The TournamentEli 9.3 had a hockey tournament in Corpus Christi this weekend.
Corpus Christi, at its very (and rare) best, is a low-rent version of San Diego, and it was indeed at its best--clear skies, highs in the mid 70s, and light winds.
The arena the kids played in was also spectacular.There's only one rink in Corpus Christi, so that's where they played--seating capacity 8,100, and almost brand-new, the same arena where the CHL team plays.
Eli has only been skating for seven months, so to go from nowhere to playing tournaments so quickly was quite a move. Even better, he was the back-up goalie and was going to get to play two games in goal (out of four). In the other games, he was going to play as a defenseman, which was a good fit, because his shot is still pretty weak, but he's a good decision-maker in terms of passing.

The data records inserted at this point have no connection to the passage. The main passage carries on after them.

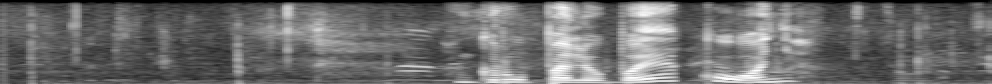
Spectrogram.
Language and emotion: Russian, neutral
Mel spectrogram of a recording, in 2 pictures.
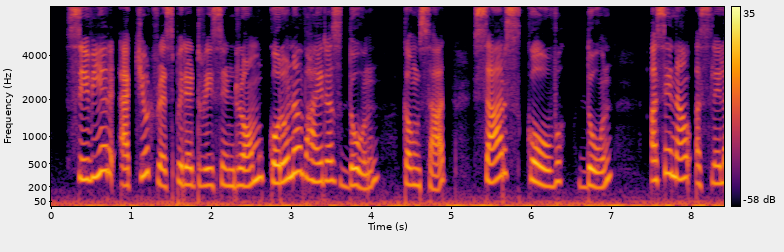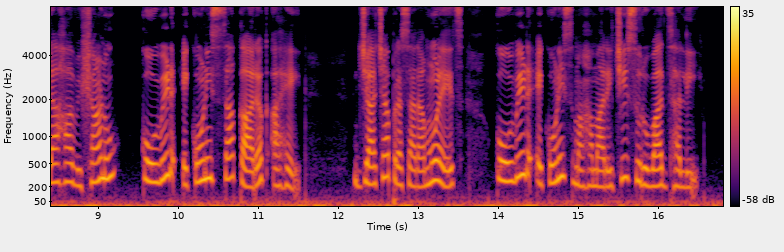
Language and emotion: Marathi, neutral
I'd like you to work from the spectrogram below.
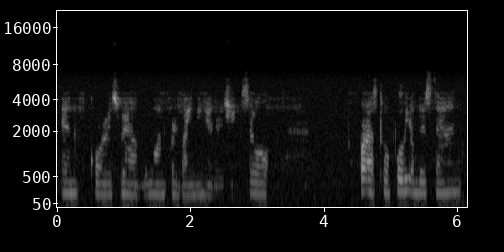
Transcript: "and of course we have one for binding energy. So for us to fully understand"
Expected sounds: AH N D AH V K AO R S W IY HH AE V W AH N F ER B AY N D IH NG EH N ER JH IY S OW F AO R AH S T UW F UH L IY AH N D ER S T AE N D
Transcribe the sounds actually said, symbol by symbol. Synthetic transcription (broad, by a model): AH N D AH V K AO R S W IY HH AE V W AH N F ER B AY N D IH NG EH N ER JH IY S OW F AO R AH S T UW F UH L IY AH N D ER S T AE N D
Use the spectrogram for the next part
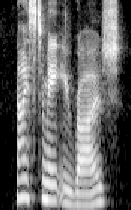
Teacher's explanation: When we use the word to in the middle of a phrase, the sound changes. Instead of an oo sound, it becomes a schwa sound, ah.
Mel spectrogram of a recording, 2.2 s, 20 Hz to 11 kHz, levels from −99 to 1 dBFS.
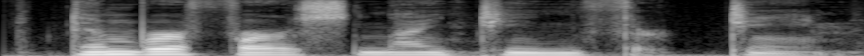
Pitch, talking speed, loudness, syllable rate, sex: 120 Hz, 110 wpm, -17 LUFS, 5.2 syllables/s, male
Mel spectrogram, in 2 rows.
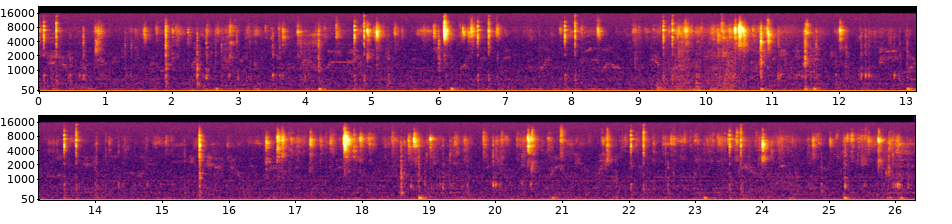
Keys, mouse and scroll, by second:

This tournament was a "rec team" tournament, which is basically a starting level. I think the team he's on is also called a "house team." No one gets cut, and no one has to be selected through tryouts. Everyone gets to play.
In spite of that, he has some excellent players on his team, and in general, the skill level is much higher than I expected. It looks like hockey.
He played as a defenseman in the first game, and even though he's had very little instruction about positioning, he had a terrific game. I basically told him to stand a few feet inside the blue line, keep the puck in the zone, and not let any opposing players break past him. He kept the puck in the zone constantly, was a general nuisance on defense, and also made two outlet passes that were perfectly placed and led to immediate goals.
One game, two assists, and a 4-0 win. Plus his goalie only faced five shots (11:00 periods).
Hey, this isn't so hard.
Eli was really looking forward to playing goalie in the second game, and I was really looking forward to seeing him.
About 15 minutes before the puck dropped, though, I heard the coaches of the other team talking in the hallway outside their locker room. They were talkingabout strategy like it was the Stanley Cup finals.
As it turned out, this was a travel team from the previous year that didn't travel anymore. In other words, they were basically playing down at least one level.
As my friend Ben Ormand says, let me just go ahead and rip the Band-Aid off: Eli got hammered. 8-2.
It was so painful to watch. The other kids skated circles around our kids, it seemed like they had a breakaway every couple of minutes, and they had one kid in particular who was a little superstar: he scored five goals.
Eli tried. Man, he tried. He had 18 saves out of 26 shots (remember, these were only 11:00 periods,so that would be like facing almost 50 shots in a regular NHL game), but he also gave up several soft goals because he was so flustered. He didn't get mad, and he stayed focused, but he was miserable. I saw him looking up at the scoreboard several times, just hoping that the game would end.
We had 5 shots, by the way.
It hurt to see him suffer like that. It hurts now, just typing it, so I can only imagine how he felt. He did make some truly beautiful saves, but there's no way to sugar-coat eight goals.
I met him when he came off the ice, and he cried for about a minute in the locker room, but then he went back to being who he is, which is this unreasonably spectacular kid. They had an indoor pool party at the hotel, everyone had a great time, and by the end of the day, he was already talking about getting revenge the next day, when they would play the same team again.
This was insane, because all that was going to happen was a second ass-beating. There was no reason to think anything was going to change.
Overnight, though, something did change: the other team's superstar left.
During warm-ups, I looked for their star, but he was nowhere to be found. Not playing. This totally changed the flow of the game, and what also changed was that Eli's team was much more determined than the day before.
We scored first, and shots were about even through the first period, which was hard to believe. In the second, it was 1-1 and we were starting to leak fuel--shaky on defense, losing confidence, looking ready to crumble.
Tha's when his team cleared a puck out of their defensive zone, and Eli chased it into the offensive end. It was a singular moment, because he was leading the charge for the first time. He got the puck, passed it to a teammate who was in position to shoot, and skated to the net.
The puck bounced off the goalie, right to Eli 9.3's stick. And he buried it.
Cue goal celebration (the chainsaw), cue me high-fiving Gloria in the stands, and cue his entire team in a wild celebration.
That was the first shot he'd ever taken in a real game. Shooting percentage 1.000.
With that, his team took over. They led 4-1 (he also had an assist) before a late, scary flurry of goals from the other team made the final 5-4.
It's hard to explain how happy I was for him. He was always a finisher in soccer, but I never thought he would be able to translate that to hockey, given that he was starting from zero. But the moment came, the biggest moment of the game, and he was still the finisher.
That was the loudest locker room I've ever been, and also the happiest.
In the final game, Eli played goal, faced only three shots, and they tied 0-0. For the day, he had some crazy goalie version of a hat trick: a goal, an assist, and a shutout.
Little big man.